Definition and Example of Tax Depreciation
Tax depreciation allows business owners to deduct the declining value of assets used in income-generating activities from their federal taxes. It is considered by the IRS to be an allowance for wear and tear, and it can also be applied to obsolete items that are no longer usable.
For example, if you own a truck that you use for your business, you know it will lose value the moment you drive it off the lot. It will then continue to lose value every year that you drive it. By applying tax depreciation, you can deduct a portion of the declining value of the truck from your taxes each year. This, of course, can result in considerable tax savings.
How Tax Depreciation Works
Many rules apply to which assets and how much money can be depreciated each year.
To decide whether an asset can be depreciated for tax purposes, you’ll need to consider some key criteria:
- The asset is property you own. However, there are some exceptions to this, particularly when it comes to rental property.
- It is used (at least partially) in your business activity.
- The asset has a determinable useful life. Land, for example, can’t be depreciated because it doesn’t become less useful or valuable over time.
- It will be owned and used for more than one year.
It’s important to note that some surprising items can and can’t be depreciated. For example, equipment used for capital improvement projects like new construction, expansion, or renovation can’t be depreciated, while some intangible assets including certain types of software, copyrights, and patents can be.
Because the rules are complex, it can be very helpful to check the IRS website and talk with a business accountant or tax preparer to be sure you’re following them correctly.
Using the Modified Accelerated Cost Recovery System (MACRS)
Once you’ve determined whether a specific item can be depreciated, you’ll need to use what’s called the Modified Accelerated Cost Recovery System (MACRS) to figure out your depreciation schedule (how much to deduct from your taxes each year). There are two depreciation systems within MACRS, but the one most commonly used is the general depreciation system (GDS). The alternative, depreciation system (ADS), is used if you own nonresidential property or run a farm. It also applies in very specific circumstances like operating a tangible property predominantly outside the U.S.
Straight Line vs. Accelerated Depreciation Method

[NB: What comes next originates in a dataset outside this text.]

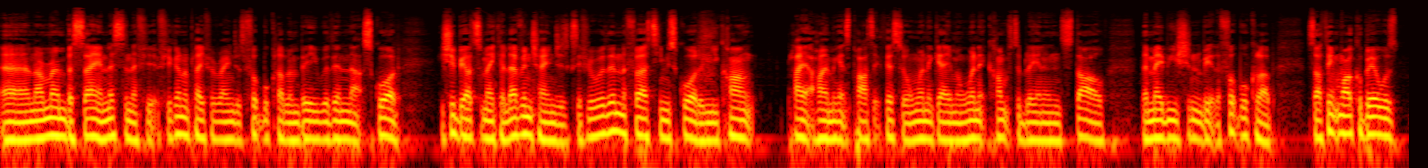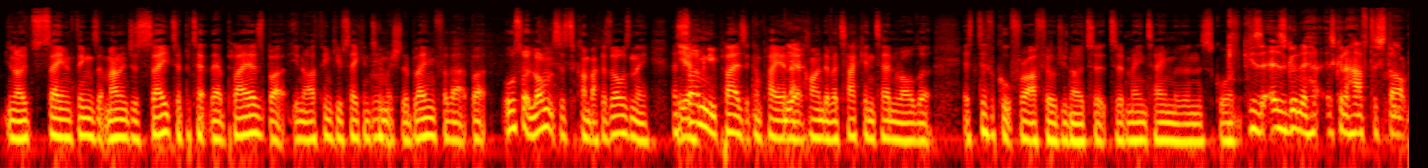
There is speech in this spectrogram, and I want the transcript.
Uh, and I remember saying, listen, if, you, if you're going to play for Rangers Football Club and be within that squad, you should be able to make 11 changes. Because if you're within the first team squad and you can't play at home against Partick Thistle and win a game and win it comfortably and in style, then maybe you shouldn't be at the football club. So I think Michael Beale was, you know, saying things that managers say to protect their players, but you know, I think he was taking too mm. much of the blame for that. But also Lawrence is to come back as well, isn't he? There's yeah. so many players that can play in yeah. that kind of attacking ten role that it's difficult for Arfield, you know, to, to maintain within the squad. Because it is going to it's going to have to start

The basis for tax depreciation is the property's cost multiplied by the percentage of business use. Each type of asset has a different amount of time allotted for depreciation as provided by the IRS.
Here’s an example of how tax depreciation is calculated:
You bought a car for $20,000. You use the car 80% of the time for business and 20% for personal activities. Your basis for depreciation is therefore 80% of $20,000, or $16,000. Let’s say the IRS gives you a five-year recovery period to depreciate your car. There are two common methods you can use for depreciation, as outlined below:
- Straight-line method: The straight-line method, which is the easiest to apply. It spreads the cost evenly and allows you to deduct 20% of the car’s cost every year. In other words, you can deduct 20% of $16,000, or $3,200, from your taxable income each of the five years.
- Accelerated depreciation method: This method allows for greater depreciation in the early life of an asset. One accelerated depreciation method is the double-declining method, which in this case allows you to double the amount of depreciation to 40% of your car’s cost basis in the first year. So with this method, you could deduct $6,400 from your taxes in the same year that you purchase your car and start to use it.
While these rules may seem fairly straightforward, the reality is that they can change frequently. There are also a lot of exceptions to the rules that can make a big difference in your ability to depreciate specific items.
Can Your Business Benefit From Tax Depreciation?
Whether you’ve invested in office space, computers, software, vehicles, farm equipment, inventory, land, rental property, or intangibles such as patents, chances are you own something that qualifies for tax depreciation. The question, then, is not whether you could take that depreciation, but whether you should. In some cases, the cost of hiring an accountant to accurately calculate your depreciation could be greater than the value of the depreciation itself. In other cases, tax depreciation will be an important factor in keeping your business profitable.
The value of tax depreciation varies radically depending on the type of property you’re depreciating, the type of business you run, and when and how you use the property. The best way to determine exactly how you can benefit from tax depreciation is to:
- Carefully read the most up-to-date IRS information on the subject, which is extensive
- Work closely with a business accountant to be sure you are getting the most you can out of your tax depreciation opportunities.
- Tax depreciation is a process that allows you to deduct a portion of the value of certain assets from your business taxes.
- Most businesses do have assets that qualify for tax depreciation, including computers, equipment, vehicles, software, and patents.
- You must use a system called The Modified Accelerated Cost Recovery System (MACRS) to calculate your tax depreciation for each item you choose to depreciate.
- Two common methods of depreciation are straight-line and accelerated depreciation.
- To accurately assess whether any given item can be depreciated, and to calculate a depreciation schedule, you may need to hire a business accountant.